### Records excerpted from a collection

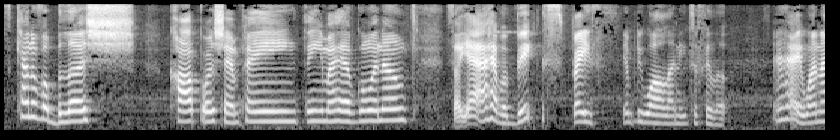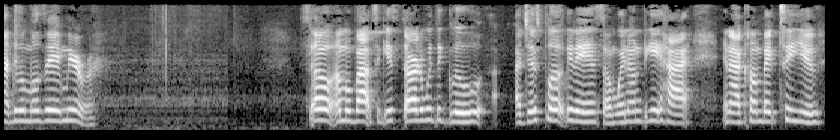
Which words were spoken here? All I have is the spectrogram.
it's kind of a blush, copper, champagne theme I have going on. So yeah, I have a big space, empty wall I need to fill up. And hey, why not do a mosaic mirror? So I'm about to get started with the glue. I just plugged it in, so I'm waiting on it to get hot. And I'll come back to you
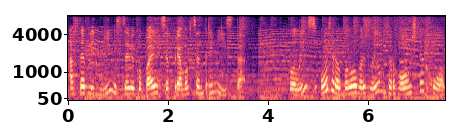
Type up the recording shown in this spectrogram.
А в теплі дні місцеві купаються прямо в центрі міста. Колись озеро було важливим торговим шляхом,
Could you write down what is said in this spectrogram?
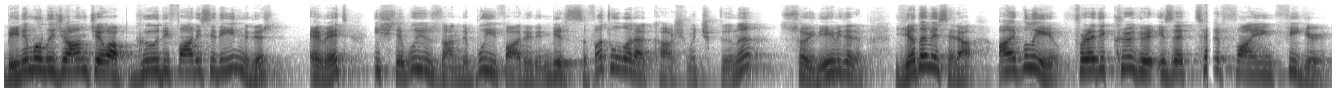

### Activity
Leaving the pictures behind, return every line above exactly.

### Result of the task
Which words were spoken here? All I have is the spectrogram.
it's kind of a blush, copper, champagne theme I have going on. So yeah, I have a big space, empty wall I need to fill up. And hey, why not do a mosaic mirror? So I'm about to get started with the glue. I just plugged it in, so I'm waiting on it to get hot. And I'll come back to you
Type up the recording shown in this spectrogram.
А в теплі дні місцеві купаються прямо в центрі міста. Колись озеро було важливим торговим шляхом,
Could you write down what is said in this spectrogram?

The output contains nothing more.